INSTRUCTIONS TO FOLLOW:
Give back every record exactly.

ENTRIES PROVIDED:
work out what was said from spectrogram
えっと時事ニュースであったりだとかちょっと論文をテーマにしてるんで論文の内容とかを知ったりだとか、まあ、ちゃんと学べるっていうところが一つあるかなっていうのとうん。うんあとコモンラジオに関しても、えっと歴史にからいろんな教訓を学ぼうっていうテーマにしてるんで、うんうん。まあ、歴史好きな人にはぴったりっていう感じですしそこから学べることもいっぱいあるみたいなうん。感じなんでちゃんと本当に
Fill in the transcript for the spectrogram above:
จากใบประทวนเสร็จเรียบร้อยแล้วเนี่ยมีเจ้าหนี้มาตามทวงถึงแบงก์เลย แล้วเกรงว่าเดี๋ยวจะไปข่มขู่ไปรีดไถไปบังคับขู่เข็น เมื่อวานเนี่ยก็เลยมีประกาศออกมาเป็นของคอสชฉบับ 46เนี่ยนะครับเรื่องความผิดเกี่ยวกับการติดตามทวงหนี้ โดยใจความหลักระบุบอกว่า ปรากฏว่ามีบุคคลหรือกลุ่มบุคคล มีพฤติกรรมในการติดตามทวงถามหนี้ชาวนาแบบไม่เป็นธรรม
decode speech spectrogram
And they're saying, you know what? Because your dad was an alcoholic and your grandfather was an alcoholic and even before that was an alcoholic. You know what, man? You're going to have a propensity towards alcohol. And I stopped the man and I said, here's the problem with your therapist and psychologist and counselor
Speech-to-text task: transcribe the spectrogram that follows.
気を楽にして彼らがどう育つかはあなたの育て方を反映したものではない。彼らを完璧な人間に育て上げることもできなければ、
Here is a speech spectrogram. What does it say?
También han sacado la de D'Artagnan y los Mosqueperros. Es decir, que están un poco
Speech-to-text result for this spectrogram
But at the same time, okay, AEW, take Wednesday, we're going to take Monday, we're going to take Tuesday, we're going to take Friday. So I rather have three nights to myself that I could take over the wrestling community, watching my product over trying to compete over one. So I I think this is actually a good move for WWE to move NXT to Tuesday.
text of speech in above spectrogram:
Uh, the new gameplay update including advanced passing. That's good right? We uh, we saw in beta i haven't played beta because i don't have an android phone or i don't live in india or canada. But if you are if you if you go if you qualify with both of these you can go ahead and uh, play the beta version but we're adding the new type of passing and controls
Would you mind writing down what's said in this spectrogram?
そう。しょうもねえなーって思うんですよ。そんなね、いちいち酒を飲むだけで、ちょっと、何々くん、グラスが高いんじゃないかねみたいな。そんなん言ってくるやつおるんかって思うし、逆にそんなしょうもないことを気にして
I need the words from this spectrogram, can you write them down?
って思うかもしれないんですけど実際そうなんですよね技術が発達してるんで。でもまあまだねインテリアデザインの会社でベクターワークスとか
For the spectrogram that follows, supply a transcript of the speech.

EXERCISE ANSWER:
work out what was said from spectrogram
えっと時事ニュースであったりだとかちょっと論文をテーマにしてるんで論文の内容とかを知ったりだとか、まあ、ちゃんと学べるっていうところが一つあるかなっていうのとうん。うんあとコモンラジオに関しても、えっと歴史にからいろんな教訓を学ぼうっていうテーマにしてるんで、うんうん。まあ、歴史好きな人にはぴったりっていう感じですしそこから学べることもいっぱいあるみたいなうん。感じなんでちゃんと本当に
Fill in the transcript for the spectrogram above:
จากใบประทวนเสร็จเรียบร้อยแล้วเนี่ยมีเจ้าหนี้มาตามทวงถึงแบงก์เลย แล้วเกรงว่าเดี๋ยวจะไปข่มขู่ไปรีดไถไปบังคับขู่เข็น เมื่อวานเนี่ยก็เลยมีประกาศออกมาเป็นของคอสชฉบับ 46เนี่ยนะครับเรื่องความผิดเกี่ยวกับการติดตามทวงหนี้ โดยใจความหลักระบุบอกว่า ปรากฏว่ามีบุคคลหรือกลุ่มบุคคล มีพฤติกรรมในการติดตามทวงถามหนี้ชาวนาแบบไม่เป็นธรรม
decode speech spectrogram
And they're saying, you know what? Because your dad was an alcoholic and your grandfather was an alcoholic and even before that was an alcoholic. You know what, man? You're going to have a propensity towards alcohol. And I stopped the man and I said, here's the problem with your therapist and psychologist and counselor
Speech-to-text task: transcribe the spectrogram that follows.
気を楽にして彼らがどう育つかはあなたの育て方を反映したものではない。彼らを完璧な人間に育て上げることもできなければ、
Here is a speech spectrogram. What does it say?
También han sacado la de D'Artagnan y los Mosqueperros. Es decir, que están un poco
Speech-to-text result for this spectrogram
But at the same time, okay, AEW, take Wednesday, we're going to take Monday, we're going to take Tuesday, we're going to take Friday. So I rather have three nights to myself that I could take over the wrestling community, watching my product over trying to compete over one. So I I think this is actually a good move for WWE to move NXT to Tuesday.
text of speech in above spectrogram:
Uh, the new gameplay update including advanced passing. That's good right? We uh, we saw in beta i haven't played beta because i don't have an android phone or i don't live in india or canada. But if you are if you if you go if you qualify with both of these you can go ahead and uh, play the beta version but we're adding the new type of passing and controls
Would you mind writing down what's said in this spectrogram?
そう。しょうもねえなーって思うんですよ。そんなね、いちいち酒を飲むだけで、ちょっと、何々くん、グラスが高いんじゃないかねみたいな。そんなん言ってくるやつおるんかって思うし、逆にそんなしょうもないことを気にして
I need the words from this spectrogram, can you write them down?
って思うかもしれないんですけど実際そうなんですよね技術が発達してるんで。でもまあまだねインテリアデザインの会社でベクターワークスとか
For the spectrogram that follows, supply a transcript of the speech.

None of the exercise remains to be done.